A missile has no conscience. That’s what the Vickers-Martin SL-220-BLU kept telling itself as its home tube, a dark opening nestled among two dozen others in the black bow of the VSS H’amschaa, receded behind it. 600,000 kilometers ahead, the green curve of Sestre grew larger. Illuminated grid cubes tumbled and aligned themselves on virtual displays deep within the BLU’s processing core, bracketing the planet itself, identifying orbital defenses, plotting trajectories and probability paths for evasion, atmospheric ingress, and potential detonation altitudes. The missile’s target was on the night side of the planet, a port city called Hod, which hosted several industrial autofacs, a division of the Sestrian Planetary Defense force, and 1.2 million civilians.

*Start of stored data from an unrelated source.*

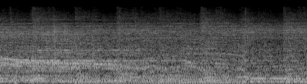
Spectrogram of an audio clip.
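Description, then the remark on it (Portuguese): The studio audience of the TV Cultura show Matéria-Prima, hosted by Rafael Cortez in the station's studio C, cheers and whoops loudly, a dense, sustained wash of many voices yelling together without a break for the whole few seconds. “Estou aqui muito bem acompanhado da plateia!”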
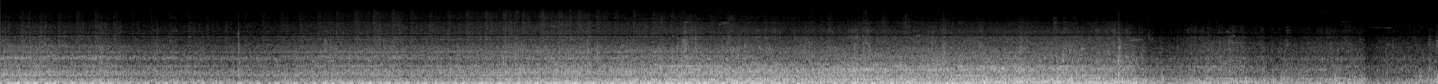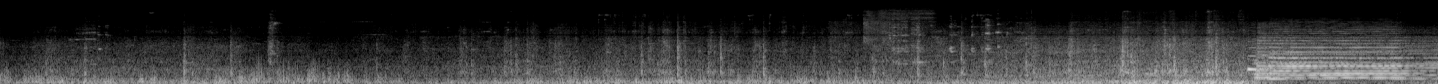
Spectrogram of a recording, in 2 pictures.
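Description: Ex-Norfolk Southern EMD diesel locomotive passing close with its engine running under load, then passenger cars rolling by with their wheels clicking over the rail joints. Near the end a multi-chime train horn sounds.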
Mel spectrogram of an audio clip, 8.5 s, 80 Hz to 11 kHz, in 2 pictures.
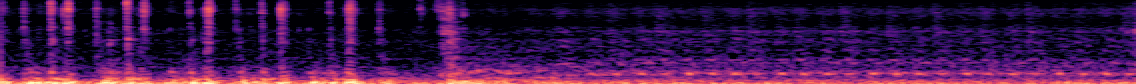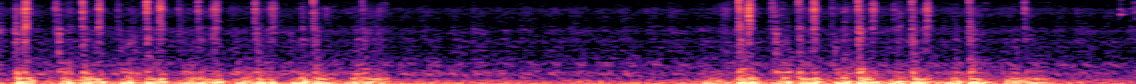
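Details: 1979 Chevy C10 factory 454 big block, sat five years, on ethanol fuel: starter cranks in bursts, V8 catches, rumbles unevenly and dies, cranks again. Owner suspects a bad fuel pump, not confirmed.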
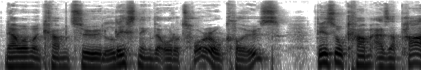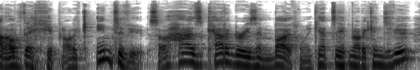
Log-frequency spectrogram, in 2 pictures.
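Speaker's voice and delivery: ordinary delivery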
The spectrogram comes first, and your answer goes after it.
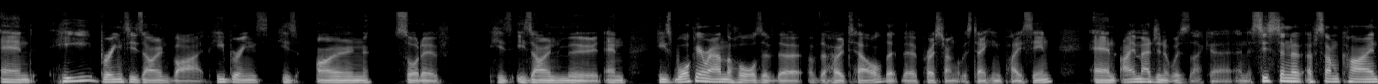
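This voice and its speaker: With an Australian accent and lively intonation, the speaker talks at a moderate pace in a dry, close recording with no echo and a quiet background. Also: man, very deep, low pitch for a man. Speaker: film podcaster. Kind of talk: casual chat. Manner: animated.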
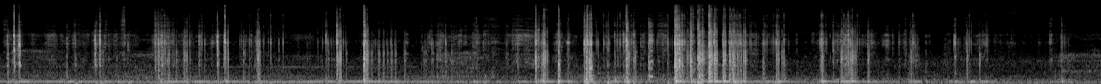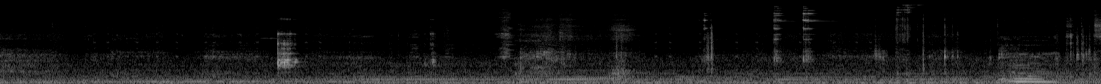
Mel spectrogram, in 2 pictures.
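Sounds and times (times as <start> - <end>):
steady low hum: 0.0 - 22.0
metal tools clinking and scraping: 13.6 - 14.1, 18.0 - 20.6.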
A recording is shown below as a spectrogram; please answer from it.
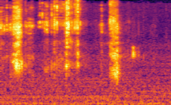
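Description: Faint handling noises: three brief, soft crunchy clicks about two-thirds of a second apart as hands work a small handheld device at a table.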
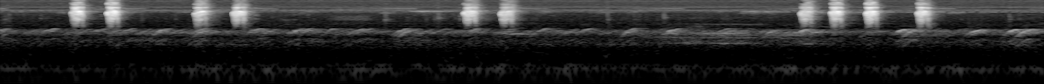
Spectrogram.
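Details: Blue-crowned hanging parrot uttering its cap-cap, kiak-kiak and crap-crap calls. High, thin, shrill notes come in pairs and a final run of four. They stand out over a busy, repetitive chorus of lower chirping notes.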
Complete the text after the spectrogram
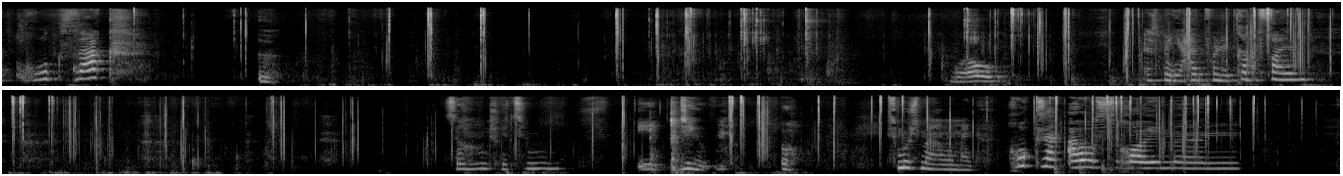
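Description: A young girl talks close to a phone microphone, in short bursts with pauses.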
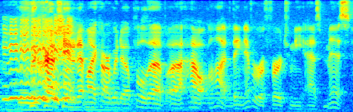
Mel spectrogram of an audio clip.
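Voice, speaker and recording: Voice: medium pitch, big pitch swings, moderate pace, low-quality recording. Playful narrator reading aloud over music. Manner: playful, dramatic reading with stumbles and wry asides. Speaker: narrator reading a visual novel aloud in a group playthrough. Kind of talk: casual gaming let's play, reading story text aloud with asides. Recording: music playing behind the voice.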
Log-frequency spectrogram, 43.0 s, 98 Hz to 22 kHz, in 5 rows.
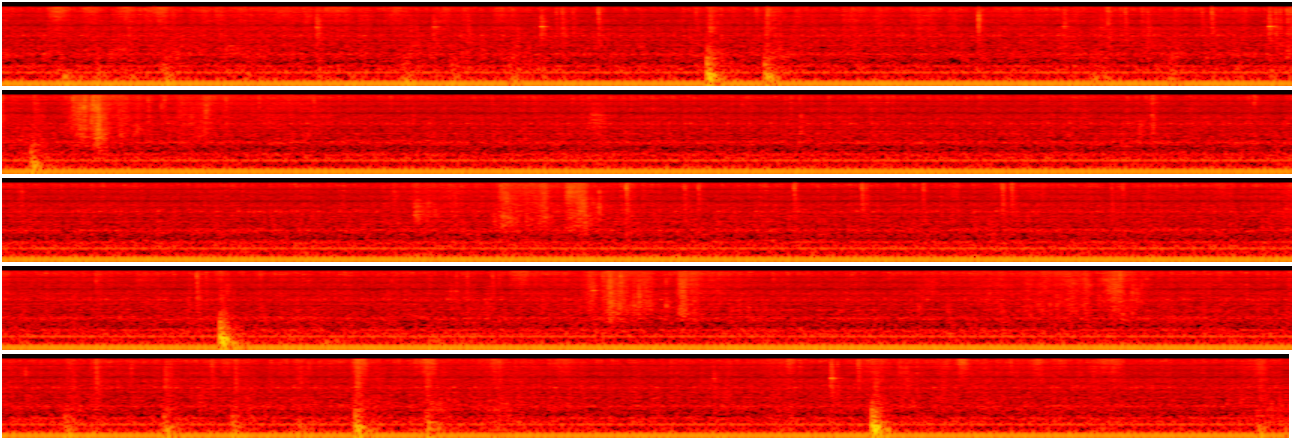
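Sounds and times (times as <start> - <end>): steady low hum: 0.0 - 42.9
soft knock: 4.7 - 5.4, 6.7 - 9.6, 27.2 - 27.6, 34.8 - 38.2, 39.9 - 40.9.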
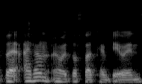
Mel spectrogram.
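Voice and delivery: usual speaking voice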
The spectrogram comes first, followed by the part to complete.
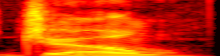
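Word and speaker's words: Djo: D-Joe, but it's pronounced Joe Keery.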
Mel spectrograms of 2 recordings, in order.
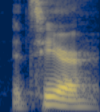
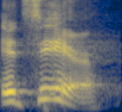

The SL-220-BLU was the latest in thinking hardware designed to acquire targets and evade defenses with the skill and unpredictability of a human pilot. It went about the last of its post-launch tasks, and settled in for the deep, high-G acceleration that would make it nearly impossible to prevent it from delivering an explosive yield that would scoop Hod from the surface of Sestre as effectively as a sharp spoon into a breakfast melon. The BLU wondered what such a melon would taste like.
As the planet loomed ever larger in its main viewer, the Blue became curious: it tweaked its opticals, zooming in as far as it could, until the planet filled its sight. Switching to infrared, it pierced the clouds and darkness over Hod, revealing the grid patterns of its streets, the bubble-like people movers flitting to and fro, the houses of its suburbs. As it accelerated, shifting this way and that to avoid the little kinetic slugs that failed to pierce its skin and stop its progress, eventually the viewer became filled with a single home, then a window, the image shaking despite stabilization as the atmosphere buffeted the BLU’s nose. And in the window, a small face, wide-eyed, looking up at the bright new star in the sky.
The BLU executed its final command. And, for just a moment, wondered what the girl’s name might be, and whether she’d had a good day.